*What to work on*.
Below are records to retype exactly, except for the pictures.

(Data entries)
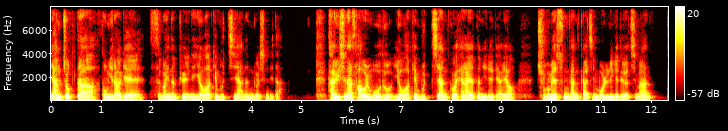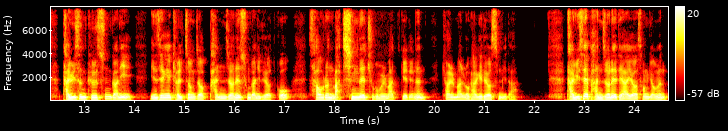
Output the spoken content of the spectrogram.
양쪽 다 동일하게 쓰고 있는 표현이 여호와께 묻지 않은 것입니다. 다윗이나 사울 모두 여호와께 묻지 않고 행하였던 일에 대하여 죽음의 순간까지 몰리게 되었지만 다윗은 그 순간이 인생의 결정적 반전의 순간이 되었고 사울은 마침내 죽음을 맞게 되는 결말로 가게 되었습니다. 다윗의 반전에 대하여 성경은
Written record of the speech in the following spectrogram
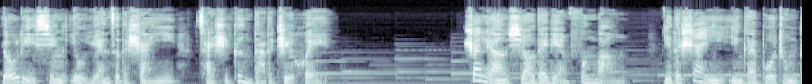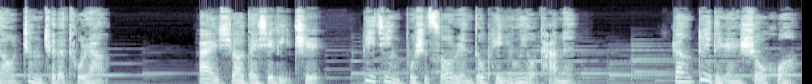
有理性、有原则的善意，才是更大的智慧。善良需要带点锋芒，你的善意应该播种到正确的土壤。爱需要带些理智，毕竟不是所有人都配拥有他们。让对的人收获，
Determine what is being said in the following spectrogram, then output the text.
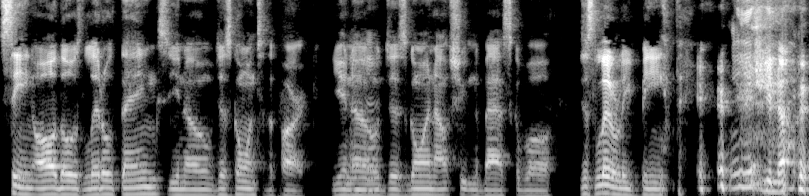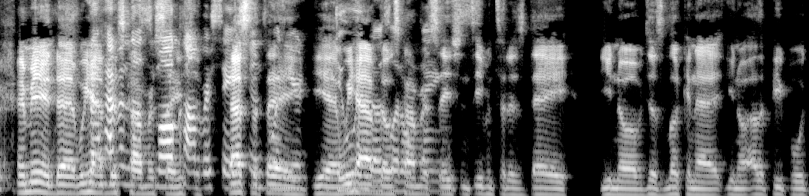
seeing all those little things, you know, just going to the park, you know, Mm-hmm. just going out shooting the basketball, just literally being there, Yeah. you know. And me and Dad, we But have this those small conversations. That's the conversations when you're thing. Yeah, we have those those conversations things. even to this day. You know, of just looking at you know other people,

*Exercise output*.
Output the spoken content of the spectrogram.
양쪽 다 동일하게 쓰고 있는 표현이 여호와께 묻지 않은 것입니다. 다윗이나 사울 모두 여호와께 묻지 않고 행하였던 일에 대하여 죽음의 순간까지 몰리게 되었지만 다윗은 그 순간이 인생의 결정적 반전의 순간이 되었고 사울은 마침내 죽음을 맞게 되는 결말로 가게 되었습니다. 다윗의 반전에 대하여 성경은
Written record of the speech in the following spectrogram
有理性、有原则的善意，才是更大的智慧。善良需要带点锋芒，你的善意应该播种到正确的土壤。爱需要带些理智，毕竟不是所有人都配拥有他们。让对的人收获，
Determine what is being said in the following spectrogram, then output the text.
seeing all those little things, you know, just going to the park, you know, Mm-hmm. just going out shooting the basketball, just literally being there, Yeah. you know. And me and Dad, we But have this those small conversations. That's the conversations when you're thing. Yeah, we have those those conversations things. even to this day. You know, of just looking at you know other people,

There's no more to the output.